12.201/501 ESSENTIALS OF GEOPHYSICS Fall 2002
Instructor: Prof. Bradford H. Hager Office: 54-622
Phone: (O) 253-0126
TA: Shawn Lawrence 54-625 #3-1909 email@example.com
This course is designed to be a survey of the various subdisciplines of geophysics (geodesy, geomagnetism, seismology, and geodynamics). No prior background in Earth sciences is assumed, but students should be comfortable with vector calculus, classical mechanics, and potential field theory.
Class is scheduled to meet in room 54-317 at 9-10 MWF.
Grades for the class will be based on the scores from homework assignments (approx. 8 during the course of the term) (50%) and a final exam/quiz (50%). No mid-term exam will be given. You are encouraged to discuss problem sets to help each other on approaches to problems. However, do not copy answers from each other or from solution sets. (Unless indicated otherwise, homework is due one week after it is assigned.)
I will not use one single text book, but for further reading I recommend the text books listed below.
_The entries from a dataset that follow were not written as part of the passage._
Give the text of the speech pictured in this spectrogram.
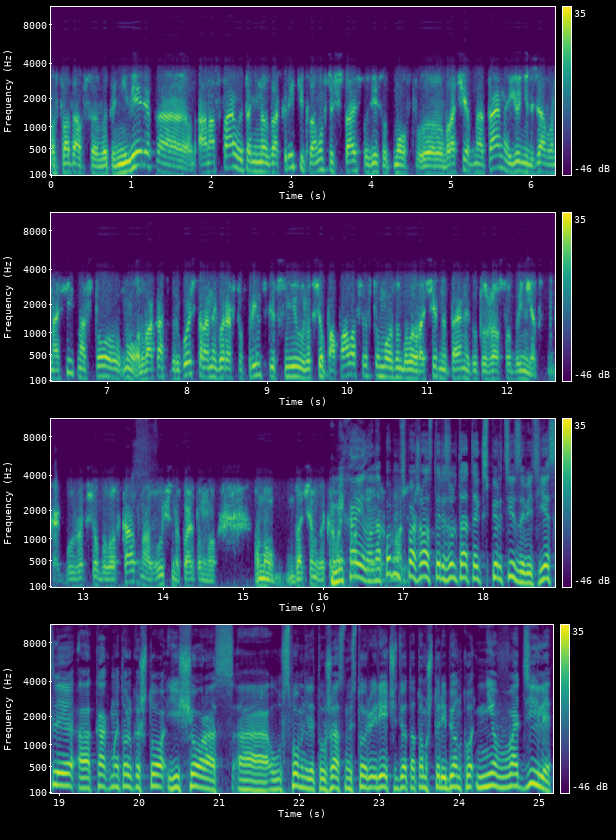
пострадавшая в это не верит, а, а настаивают они на закрытии, потому что считают, что здесь вот, мол, э, врачебная тайна, ее нельзя выносить, на что, ну, адвокаты с другой стороны говорят, что, в принципе, в СМИ уже все попало, все, что можно было, врачебной тайны тут уже особо нет. Как бы уже все было сказано, озвучено, поэтому, ну, зачем закрывать? Михаил, а напомните, пожалуйста, результаты экспертизы, ведь если, а, как мы только что еще раз а, вспомнили эту ужасную историю, речь идет о том, что ребенку не вводили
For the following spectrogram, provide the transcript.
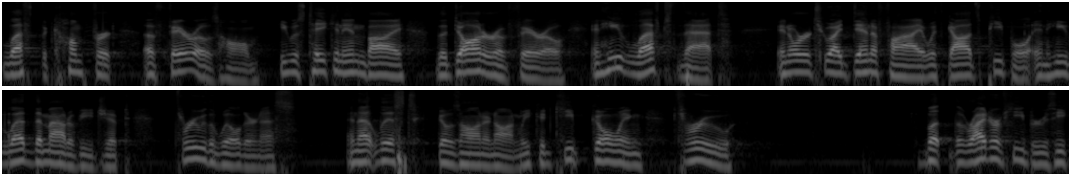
left the comfort of Pharaoh's home. He was taken in by the daughter of Pharaoh, and he left that in order to identify with God's people, and he led them out of Egypt through the wilderness. And that list goes on and on. We could keep going through but the writer of Hebrews, he,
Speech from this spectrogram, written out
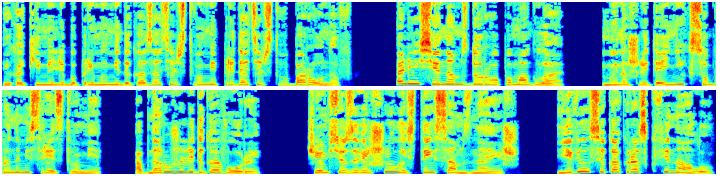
и какими-либо прямыми доказательствами предательства баронов. Алисия нам здорово помогла. Мы нашли тайник с собранными средствами, обнаружили договоры. Чем все завершилось, ты и сам знаешь. Явился как раз к финалу.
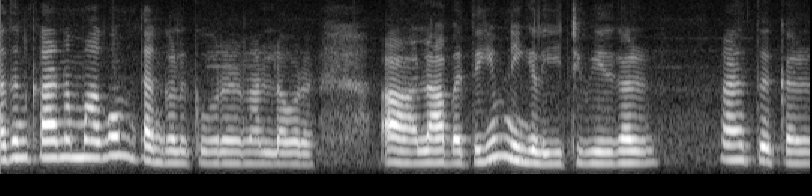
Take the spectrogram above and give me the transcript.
அதன் காரணமாகவும் தங்களுக்கு ஒரு நல்ல ஒரு லாபத்தையும் நீங்கள் ஈட்டுவீர்கள். வாழ்த்துக்கள்.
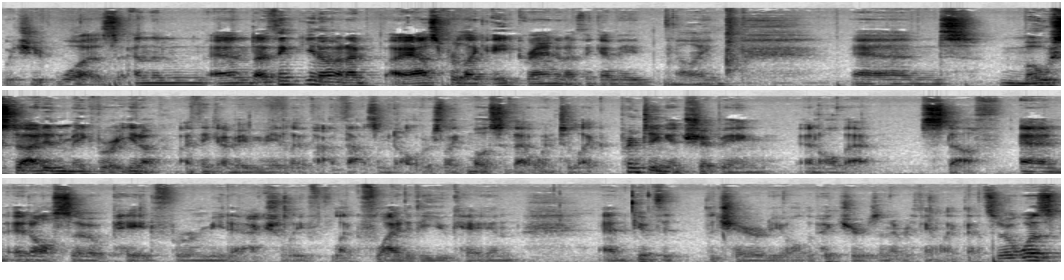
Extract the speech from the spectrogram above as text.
which it was. And then and I think you know, and I I asked for like eight grand, and I think I made nine. And most I didn't make very you know I think I maybe made like a thousand dollars. Like most of that went to like printing and shipping and all that stuff, and it also paid for me to actually like fly to the UK and and give the, the charity all the pictures and everything like that. So it was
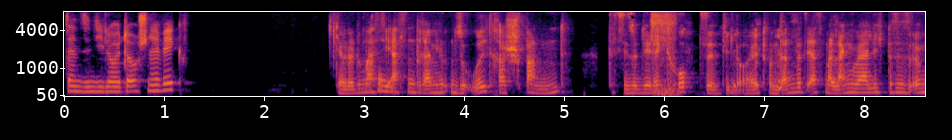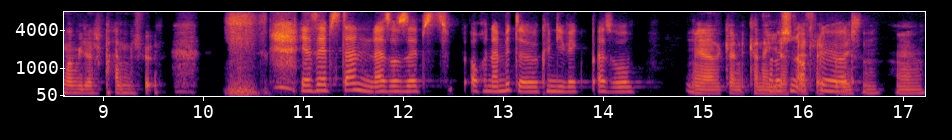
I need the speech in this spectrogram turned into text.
dann sind die Leute auch schnell weg. Ja, oder du machst Punkt. die ersten drei Minuten so ultra spannend, dass die so direkt hooked sind, die Leute. Und dann wird es erstmal langweilig, bis es irgendwann wieder spannend wird. Ja, selbst dann, also selbst auch in der Mitte können die weg, also. Ja, kann, kann ja jeder schon oft wegbrechen. Ja.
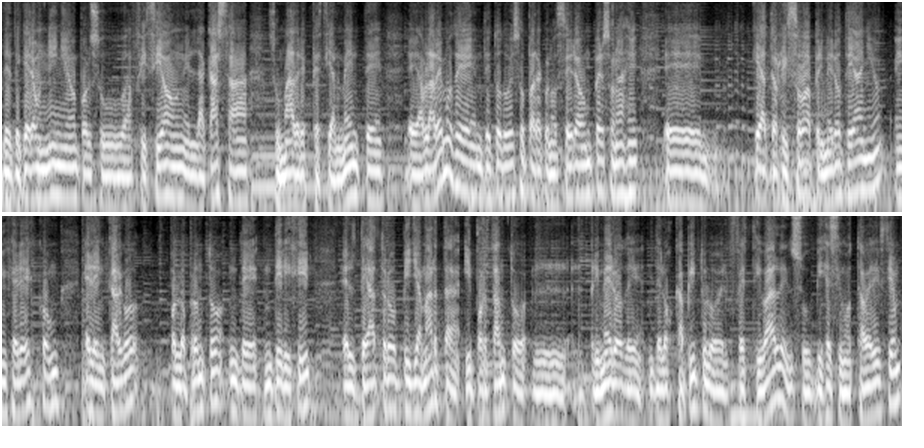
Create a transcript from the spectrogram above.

Rather detailed lecture notes, mainly written in previous years by Rob van der Hilst, Frederik Simons and Maria Zuber, will reside on the web:
Problem Set 1. Due Friday, September 13:
Problem Set 2. Due Friday, September 20:
Problem Set 3. Due Friday, October 4:
Problem Set 4. Due Friday, October 11:
Problem Set 5. Due Wednesday, October 23:
Problem Set 6. Due Wednesday, November 6:
Problem Set 7. Due Friday, Dec. 6 (extended to Dec. 11):
Stacey "Physics of the Earth" (3rd edition, 1992) (Good text for potential field theory, gravity + geomagnetism, meteorites, and it has very useful appendices, good problems, not good for seismology; we will go through most of this book).
Sleep & Fujita Principles of Geophysics" (Blackwell Science, 586 pp, 1997) (New; Looks like a good text book for this course and I will cover most of the material presented herein; very useful source of literature for further reference; no problem sets).
Turcotte & Schubert "Geodynamics: Applications of continuum physics to geological problems" (Wiley & Sons, 450 pp., 1982) (A 'classic' reference text for gravity, thermal state of earth, heat flow, flexure, thermal convection; derives most equations)
Fowler "The solid Earth: Introduction to global geophysics" (Cambridge University Press, 472 pp., 1990) (Nice overview of the field, useful appendices, but often lacks fundamental math + physics)
Lay & Wallace "Modern Global Seismology" (very good introduction to modern seismology, big plus is the use of many examples from recent seismological research; theory not as rigorous as, for instance, Aki & Richards, but adequate for this class).
Anderson "Theory of the Earth" (very good reference book for chemistry and thermodynamics)
Merrill et al., “The magnetic field of the Earth” (observational and theoretical aspects of Earth’s magnetic field.)
Lowrie “Fundamentals of Geophysics” (Good reference book to have on your shelf; Follows same lines as I do in class)